And people say summer is the dead period for sports in America.
I don’t know, but I don’t remember many weeks better than the one we just had. Starting with “The Match” last Tuesday and culminating in Major League Baseball’s All-Star Game this Tuesday, you were sure to have your itch scratched at some point, no matter what your sport of choice is.
Novak Djokovic won his 20th major at Wimbledon, the Tampa Bay Lightning won its second straight Stanley Cup and then proceeded to damage it during a second celebration on Monday, college recruiting, the NBA finals and the MLB draft are both ongoing and, until Monday, my favorite moment of the week was Kurt Busch outdueling his younger brother Kyle with a little help from teammate of the year Ross Chastain at Atlanta on Sunday.
For the most part, it’s all been fun and, well, a lot of games.

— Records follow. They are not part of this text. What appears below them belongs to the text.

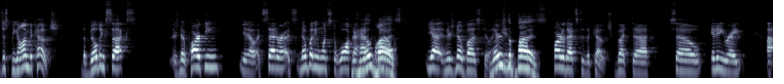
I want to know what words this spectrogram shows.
just beyond the coach. The building sucks. There's no parking, you know, et cetera. It's nobody wants to walk there's a half no mile. buzz. Yeah, and there's no buzz to it. Where's and the buzz? Part of that's to the coach, but uh, so at any rate, uh,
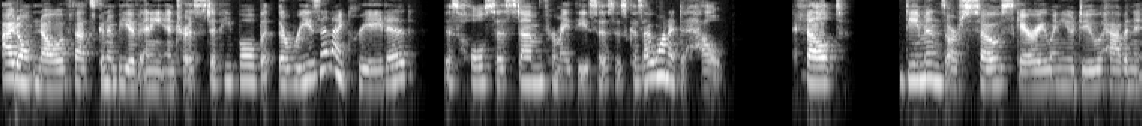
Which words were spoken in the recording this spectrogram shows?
I don't know if that's going to be of any interest to people, but the reason I created this whole system for my thesis is because I wanted to help. I felt demons are so scary when you do have an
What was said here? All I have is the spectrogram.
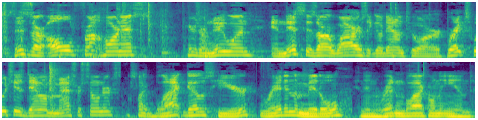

But there were a couple of moments that stood out more than the others. Moments that demanded a deeper, more emotional reaction, for better or worse.
One was UFC 264 on Saturday. The other was Monday’s MLB Home Run Derby. And the dichotomy between the two athletes that lost the main events at both was too striking and left too big of a Stanley Cup-like dent on my consciousness not to write about just for a bit.
I’m talking about mixed martial artist Conor McGregor and Baltimore Oriole Trey Mancini. McGregor is nicknamed “Notorious.” Mancini’s story should have long since made him famous.
In the wee hours of Sunday morning, McGregor lived up to his moniker and then some. On Monday night, Mancini nearly authored his own fairy tale but at least introduced himself on the biggest national stage in the game, outside of arguably the World Series.
I hope your kids were watching — that is, if UFC events didn’t start after midnight. But if you let them stay up, they got one heck of an example of what not to do, what not to say and what not to be. On Monday, they got the opposite.
By now, I’m sure you know what happened on Saturday. McGregor’s leg snapped as he slid backward to set up for a punch, the tibia and fibula both fracturing. Picture Joe Theismann minus Lawrence Taylor. Tough to watch.
But the aftermath was even tougher. As McGregor sat on the canvas and gave a classless, deplorable interview with Joe Rogan, spouting nonsense about how he was winning the fight (he wasn’t), how a check by opponent Dustin Poirier likely fractured his leg first (it probably did) and about Poirier’s wife, who was standing in the octagon at the time as well, being in his direct messages.
Can somebody please explain the appeal to me? I’ve never gotten it. People point to it being a purposeful WWE-style heel turn, and maybe it is. And though I haven’t watched professional wrestling since I was in middle school, I do remember enough to know I didn’t root for the villains.
And yet McGregor has his minions. Mostly from my observations, Affliction-clad middle-aged men who try to curse in an Irish accent. I can only imagine these same people rooted for Hans Gruber in “Die Hard” and Ivan Drago in “Rocky 4”.
But at least in Drago’s case, we know that the villain is talented. Can the same really be said for McGregor? He’s 3-4 in his last seven MMA fights with a boxing loss to Floyd Mayweather thrown in for good measure. The antics only work for so long after the talent begins to dry up. Let’s hope McGregor starts to fade from the national consciousness just as his skills have faded.
Mancini, on the other hand, is a guy anyone could and should root for. He beat Stage 3 colon cancer as a 27-year-old during the COVID-19 pandemic, only to return and resume his role as an important and consistent contributor on the Orioles roster. He entered the All-Star break hitting .256 with 16 home runs and 55 RBIs.
Playing for a Baltimore squad that has scuffled in recent seasons, Mancini’s story is largely unknown, but there he was on Monday, beating Oakland’s Matt Olson and Colorado’s Trevor Story in back-to-back rounds before finally succumbing to the Mets’ Pete Alonso, who picked up his second-straight Home Run Derby title in emphatic fashion.
During a mid-competition on-air interview, Mancini spoke of how grateful he was just to be there and how humbling the entire near-year-long war had been. He smiled. He crushed baseballs. He provided plenty of souvenirs in the outfield at Coors Field. He continued to inspire and win fans.
Rewind to Saturday as McGregor, with a broken leg, barked muffled curses and insults toward an opponent who only moments earlier, in his own interview, said he hoped McGregor made it home safely to his family.
Two men far across the sports spectrum revealed who they were in front of the country in the past few days.
One is a warrior. The other is Conor McGregor.
And there’s rarely been a clearer picture painted of who should and shouldn’t be rooted for in America and beyond.